Last month, Ways and Means Committee Chairman Kevin Brady announced that now is the time to “go bold” on tax reform. Unfortunately, some of his Republican colleagues are diluting his vision by considering the adoption of unconstitutional, growth-killing provisions.
The New Stamp Act
Recently, both Brady and Speaker Paul Ryan acknowledged that Republicans are divided on the final 20 percent of their upcoming 2017 tax reform proposal. Of large concern is which, if any, of the revenue raisers from Dave Camp’s 2014 plan will be re-adopted – something that Brady said “may be a need.”
Some are debating whether Camp’s failed 2014 advertising tax provision – an $150 billion “pay-for” – should be bulldozed through. This tax would change advertising from being a 100% deductible business expense to one that is only 50% deductible, with the rest being amortized over a decade.
For the so-called liberty-loving majority in Congress, the prospect of resurrecting this provision shouldn’t even be a question – the advertising tax should remain nothing more than an embarrassing idea of the past.
Let’s not forget that the American Revolution was fought in large part over the Stamp Act, an advertising tax that imposed a fee of two shillings for every ad. The tax was hated to such a high degree that the then-British colonists coalesced together to intimidate stamp collectors into resigning. For that reason, the tax only managed to last for about a year. When the colonists finally had the chance to form their own country, they ensured that the Constitution, through the First Amendment, prohibited the government from regulating the freedom of speech and the press.
To this day, taxing or regulating advertising remains unconstitutional. That’s why in Thomas v. Collins (1945), the Supreme Court made clear that free speech includes goods like advertisements, saying: “The idea is not sound…that the First Amendment’s safeguards are wholly inapplicable to business or economic activity.” In Bates v. State Bar of Arizona (1977), the Court echoed this sentiment by declaring:
commercial speech serves to inform the public of the availability, nature, and prices of products and services, and thus performs an indispensable role in the allocation of resources in a free enterprise system.”
Costly and Unconstitutional
In an op-ed for Huffington Post, First Amendment scholar Bruce Fein recently came out against the Camp advertising tax. He said:
Singling out advertising expenses from other ordinary and necessary business expenses for adverse treatment under the Internal Revenue Code would amount to an unconstitutional tax or condition imposed on the exercise of free speech.”
He’s exactly right. Camp’s “50/50 proposal” would treat advertising as an asset instead of as a normal business expense like research, wages, and other fixed costs.
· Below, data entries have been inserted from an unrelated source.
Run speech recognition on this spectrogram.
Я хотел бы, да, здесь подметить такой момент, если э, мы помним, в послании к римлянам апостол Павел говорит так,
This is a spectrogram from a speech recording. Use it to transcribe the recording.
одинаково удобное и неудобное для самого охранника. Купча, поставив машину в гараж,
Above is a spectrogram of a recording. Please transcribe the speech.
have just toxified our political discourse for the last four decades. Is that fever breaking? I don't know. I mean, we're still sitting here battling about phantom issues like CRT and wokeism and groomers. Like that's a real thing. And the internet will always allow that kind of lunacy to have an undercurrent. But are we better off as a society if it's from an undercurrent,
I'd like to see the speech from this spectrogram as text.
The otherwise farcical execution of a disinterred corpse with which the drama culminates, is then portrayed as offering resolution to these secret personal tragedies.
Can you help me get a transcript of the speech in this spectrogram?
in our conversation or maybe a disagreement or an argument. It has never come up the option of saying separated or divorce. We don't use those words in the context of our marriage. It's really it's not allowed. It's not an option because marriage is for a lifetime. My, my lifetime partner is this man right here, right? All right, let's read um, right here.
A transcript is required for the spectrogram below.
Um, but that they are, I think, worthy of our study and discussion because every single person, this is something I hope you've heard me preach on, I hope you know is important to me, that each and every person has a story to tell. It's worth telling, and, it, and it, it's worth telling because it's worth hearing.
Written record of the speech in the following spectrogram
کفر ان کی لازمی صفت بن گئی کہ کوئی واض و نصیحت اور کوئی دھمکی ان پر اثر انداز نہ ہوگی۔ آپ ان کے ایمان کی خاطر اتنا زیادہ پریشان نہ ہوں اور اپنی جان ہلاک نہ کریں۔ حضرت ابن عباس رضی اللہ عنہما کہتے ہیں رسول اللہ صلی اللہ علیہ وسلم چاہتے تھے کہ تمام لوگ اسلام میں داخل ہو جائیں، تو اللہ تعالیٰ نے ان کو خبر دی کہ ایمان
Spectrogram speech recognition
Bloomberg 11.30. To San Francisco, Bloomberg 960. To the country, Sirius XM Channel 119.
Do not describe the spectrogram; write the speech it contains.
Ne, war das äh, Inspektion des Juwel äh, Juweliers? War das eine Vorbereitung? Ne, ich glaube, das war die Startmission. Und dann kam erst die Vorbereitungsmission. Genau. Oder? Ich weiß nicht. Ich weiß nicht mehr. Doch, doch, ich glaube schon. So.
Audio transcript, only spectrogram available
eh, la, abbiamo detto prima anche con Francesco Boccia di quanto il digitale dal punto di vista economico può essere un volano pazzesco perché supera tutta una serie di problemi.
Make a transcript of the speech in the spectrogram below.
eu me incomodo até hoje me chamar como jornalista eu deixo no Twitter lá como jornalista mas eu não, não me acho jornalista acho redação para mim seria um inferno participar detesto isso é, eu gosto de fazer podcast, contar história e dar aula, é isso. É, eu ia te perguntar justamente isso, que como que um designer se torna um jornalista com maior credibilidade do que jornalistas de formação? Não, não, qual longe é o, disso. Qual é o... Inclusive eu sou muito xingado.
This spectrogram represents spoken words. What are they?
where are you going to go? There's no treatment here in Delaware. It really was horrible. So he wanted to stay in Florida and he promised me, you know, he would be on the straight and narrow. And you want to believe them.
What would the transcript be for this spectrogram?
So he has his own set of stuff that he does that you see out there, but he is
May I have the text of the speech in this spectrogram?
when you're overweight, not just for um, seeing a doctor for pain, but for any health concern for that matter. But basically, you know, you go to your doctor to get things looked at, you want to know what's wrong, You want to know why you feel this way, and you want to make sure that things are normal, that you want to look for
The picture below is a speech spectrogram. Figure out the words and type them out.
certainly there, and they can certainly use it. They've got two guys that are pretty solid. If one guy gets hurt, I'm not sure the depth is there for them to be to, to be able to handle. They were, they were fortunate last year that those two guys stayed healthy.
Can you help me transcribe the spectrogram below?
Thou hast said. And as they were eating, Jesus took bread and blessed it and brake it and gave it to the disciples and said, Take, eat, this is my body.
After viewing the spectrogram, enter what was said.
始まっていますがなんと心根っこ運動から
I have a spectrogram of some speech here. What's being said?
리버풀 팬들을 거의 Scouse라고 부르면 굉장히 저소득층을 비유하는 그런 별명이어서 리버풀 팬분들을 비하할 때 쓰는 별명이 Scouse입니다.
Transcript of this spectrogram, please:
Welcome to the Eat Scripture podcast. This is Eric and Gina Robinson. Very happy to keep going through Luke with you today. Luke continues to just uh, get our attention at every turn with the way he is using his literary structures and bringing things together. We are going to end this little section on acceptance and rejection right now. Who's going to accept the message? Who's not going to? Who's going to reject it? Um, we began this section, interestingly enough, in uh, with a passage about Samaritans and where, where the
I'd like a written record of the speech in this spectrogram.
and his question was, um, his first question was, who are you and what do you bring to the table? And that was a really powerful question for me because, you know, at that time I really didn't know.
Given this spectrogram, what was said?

This means that free speech would be treated more harshly than other business outlays, making it an especially egregious violation of the First Amendment.
Even if it wasn’t unconstitutional, resurrecting the Camp ad proposal would still be a costly mistake. As per a study from IHS Global, advertising generates over $5.5 trillion annually in sales, or 16% of the nation’s total economic activity. It is also responsible for creating 20 million jobs, or 14% of US employment. Republicans in Congress should only be imposing taxes on what is not wanted in this country – not on things that bring in major return-on-investment.
In the United States’ 240-year history, advertising has been taxed once and only once. That was during the Civil War – a time of unprecedented revenue need – and even then, the tax was promptly repealed at the conflict’s conclusion.
Today, we are not facing a dramatic revenue shortage, nor are we in a brother-on-brother military conflict. Congress should be focusing on fostering a pro-growth tax agenda, not slaughtering economic growth and trampling on our core founding principles.
Terry Schilling is the executive director of American Principles Project.
This article was originally published on FEE.org. Read the original article.